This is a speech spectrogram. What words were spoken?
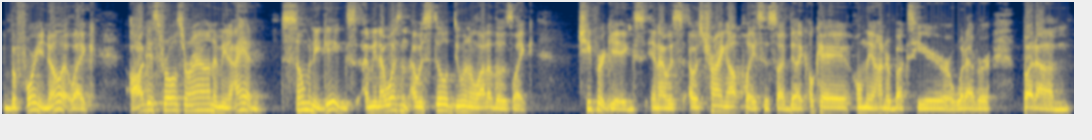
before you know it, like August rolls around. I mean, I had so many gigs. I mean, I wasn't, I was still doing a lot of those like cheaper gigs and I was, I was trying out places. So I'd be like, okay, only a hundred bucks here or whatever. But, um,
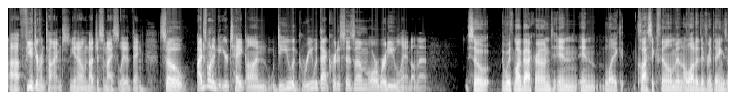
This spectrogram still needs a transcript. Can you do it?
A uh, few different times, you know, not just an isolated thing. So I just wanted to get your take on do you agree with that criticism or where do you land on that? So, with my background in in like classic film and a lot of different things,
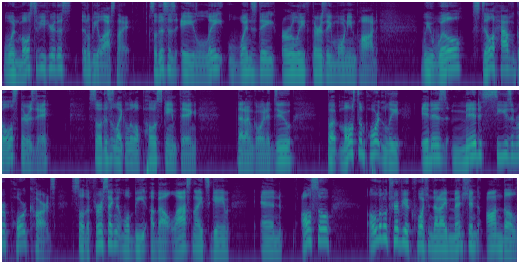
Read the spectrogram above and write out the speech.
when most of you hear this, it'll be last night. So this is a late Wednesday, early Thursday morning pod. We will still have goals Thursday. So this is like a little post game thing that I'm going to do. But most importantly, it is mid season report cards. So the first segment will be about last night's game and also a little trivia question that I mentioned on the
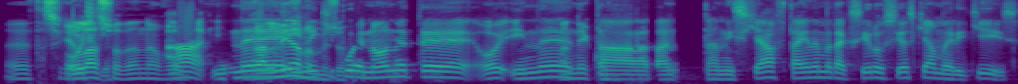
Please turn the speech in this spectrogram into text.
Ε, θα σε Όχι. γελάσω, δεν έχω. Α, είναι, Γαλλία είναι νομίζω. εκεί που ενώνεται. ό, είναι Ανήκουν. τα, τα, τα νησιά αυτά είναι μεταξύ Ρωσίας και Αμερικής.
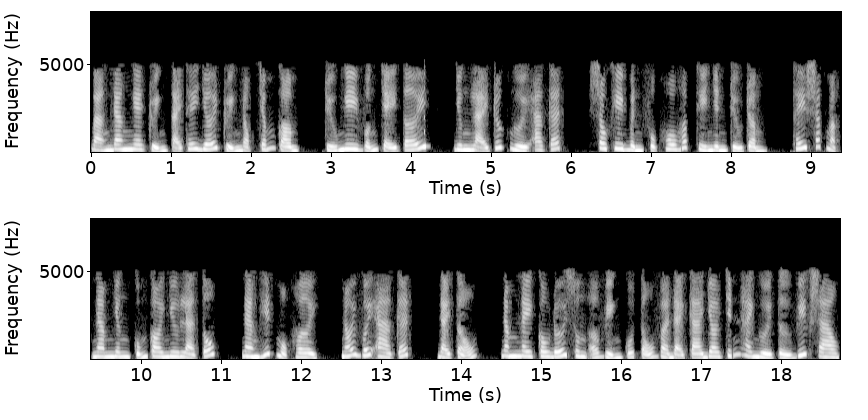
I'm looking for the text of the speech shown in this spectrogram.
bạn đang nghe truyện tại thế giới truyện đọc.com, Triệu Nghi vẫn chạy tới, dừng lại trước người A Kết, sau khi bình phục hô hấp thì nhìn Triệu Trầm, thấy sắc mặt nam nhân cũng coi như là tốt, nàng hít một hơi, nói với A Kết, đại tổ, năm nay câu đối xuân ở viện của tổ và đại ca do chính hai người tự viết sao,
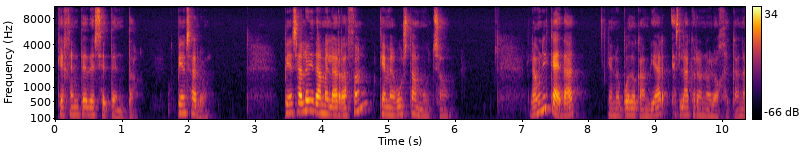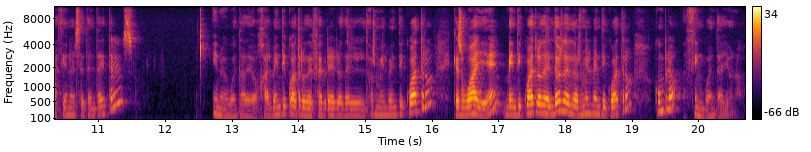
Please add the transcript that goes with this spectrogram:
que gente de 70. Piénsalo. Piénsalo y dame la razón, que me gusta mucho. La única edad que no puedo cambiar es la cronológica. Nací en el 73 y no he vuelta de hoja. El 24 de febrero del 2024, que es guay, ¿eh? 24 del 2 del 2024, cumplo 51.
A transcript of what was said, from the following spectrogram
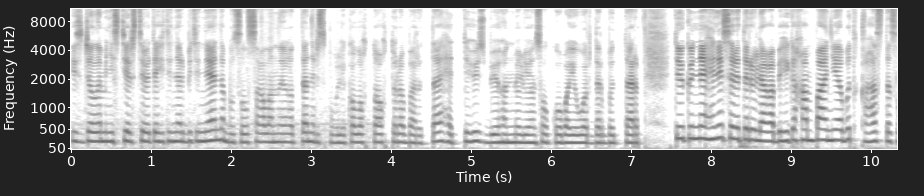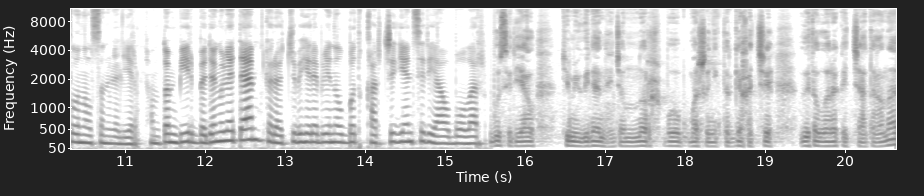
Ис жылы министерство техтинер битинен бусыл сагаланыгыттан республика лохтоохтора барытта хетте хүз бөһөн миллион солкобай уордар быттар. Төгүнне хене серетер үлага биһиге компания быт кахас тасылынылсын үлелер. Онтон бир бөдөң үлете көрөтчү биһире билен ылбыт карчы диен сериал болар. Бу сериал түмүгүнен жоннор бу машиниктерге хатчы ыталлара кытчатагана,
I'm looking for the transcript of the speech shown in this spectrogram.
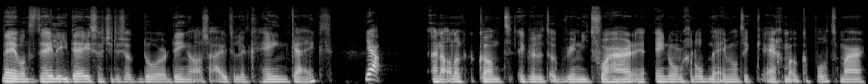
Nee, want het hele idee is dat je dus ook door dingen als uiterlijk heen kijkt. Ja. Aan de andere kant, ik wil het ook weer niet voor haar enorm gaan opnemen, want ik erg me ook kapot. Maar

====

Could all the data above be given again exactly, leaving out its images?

This is a speech spectrogram. What words were spoken?
before you know it, like August rolls around. I mean, I had so many gigs. I mean, I wasn't, I was still doing a lot of those like cheaper gigs and I was, I was trying out places. So I'd be like, okay, only a hundred bucks here or whatever. But, um,
This spectrogram still needs a transcript. Can you do it?
A uh, few different times, you know, not just an isolated thing. So I just wanted to get your take on do you agree with that criticism or where do you land on that? So, with my background in in like classic film and a lot of different things,
Read the spectrogram above and write out the speech.
when most of you hear this, it'll be last night. So this is a late Wednesday, early Thursday morning pod. We will still have goals Thursday. So this is like a little post game thing that I'm going to do. But most importantly, it is mid season report cards. So the first segment will be about last night's game and also a little trivia question that I mentioned on the
Please turn the speech in this spectrogram into text.
Ε, θα σε Όχι. γελάσω, δεν έχω. Α, είναι, Γαλλία είναι νομίζω. εκεί που ενώνεται. ό, είναι Ανήκουν. τα, τα, τα νησιά αυτά είναι μεταξύ Ρωσίας και Αμερικής.
I'm looking for the text of the speech shown in this spectrogram.
bạn đang nghe truyện tại thế giới truyện đọc.com, Triệu Nghi vẫn chạy tới, dừng lại trước người A Kết, sau khi bình phục hô hấp thì nhìn Triệu Trầm, thấy sắc mặt nam nhân cũng coi như là tốt, nàng hít một hơi, nói với A Kết, đại tổ, năm nay câu đối xuân ở viện của tổ và đại ca do chính hai người tự viết sao,
Please add the transcript that goes with this spectrogram:
que gente de 70. Piénsalo. Piénsalo y dame la razón, que me gusta mucho. La única edad que no puedo cambiar es la cronológica. Nací en el 73 y no he vuelta de hoja. El 24 de febrero del 2024, que es guay, ¿eh? 24 del 2 del 2024, cumplo 51.
A transcript of what was said, from the following spectrogram
Ис жылы министерство техтинер битинен бусыл сагаланыгыттан республика лохтоохтора барытта хетте хүз бөһөн миллион солкобай уордар быттар. Төгүнне хене серетер үлага биһиге компания быт кахас тасылынылсын үлелер. Онтон бир бөдөң үлете көрөтчү биһире билен ылбыт карчы диен сериал болар. Бу сериал түмүгүнен жоннор бу машиниктерге хатчы ыталлара кытчатагана,
I'm looking for the transcript of the speech shown in this spectrogram.
Nee, want het hele idee is dat je dus ook door dingen als uiterlijk heen kijkt. Ja. Aan de andere kant, ik wil het ook weer niet voor haar enorm gaan opnemen, want ik erg me ook kapot. Maar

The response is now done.